Short telomere lengths are commonly found in both the familial and sporadic forms, telomerase mutations being the most common identifiable genetic cause of the disease.
Telomeres are repeated nucleotide sequences that cap the ends of chromosomes and protect them from damage. Telomeres are eroded with cell division and shorten with age. Telomere integrity is mediated by the telomerase complex, a specialized polymerase that adds sequences to the ends of chromosomes. Mutations in the genes encoding telomerase (TERT and TERC) cause pulmonary fibrosis through low telomerase activity, accelerated telomere shortening and exhaustion of lung stem cells.
Mutations in TERT or TERC account for only 19% of familial pulmonary fibrosis cases, and it is likely that additional environmental, genetic and epigenetic factors contribute to telomere erosion and to disease phenotype.
Identification of short telomeres has potential clinical implications in pulmonary fibrosis: it may be a marker for an increased predisposition toward the development of the disease, it might affect risk stratification as it has been associated with lower survival rates and post‑transplant complications that reflect the syndromic nature of this molecular defect.
Keywords: pulmonary fibrosis, short telomere lengths, telomerase mutations

Neural Respiratory Drive measurement for COPD assessment and monitoring

Currently there is an unmet need for more objective assessments that could determine COPD severity. Ideally such objective assessments could also anticipate COPD exacerbations in order to decrease the need for repeated hospital admissions. In this review we outline how patients' neural respiratory drive (NRD) may be determined using the electromyography of the diaphragm as an objective measurement of COPD severity. Respiratory muscle NRD is indeed less influenced by patients' voluntary effort limitation than for example when testing for exercise tolerance in which case the patients themselves decide when to stop. Exercise tolerance tests are better correlated with muscle weakness rather than COPD severity per se. NRD would also be less dependent upon patients' subjective perception of the severity of their breathlessness. A key further advantage is that recent studies showed that the diaphragm electromyography measurements using electrodes placed on the skin are correlated with those obtained using specific electrodes, therefore this method is non-invasive and more acceptable for routine clinical practice. Thus, NRD measurements could be used in COPD in a similar way as electrocardiography is used to evaluate and monitor ischemic heart disease. NRD measurements could therefore complement more established instruments such as lung function tests, FEV1, exercise tolerance tests, the BODE index etc. in COPD. This could lead to better COPD management and reduce the acute exacerbations which are amongst the most common causes of repeated hospital admissions and consume significant resources.
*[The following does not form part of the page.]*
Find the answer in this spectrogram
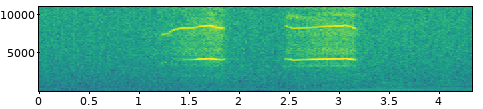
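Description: Russian hound howling ('singing'): two drawn-out, steady high notes, the first starting about a second in and the second about two and a half seconds in, with a short pause between them.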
Keywords: COPD, dyspnea, biomarker, exacerbation, exercise, diaphragm, fatigue, respiratory drive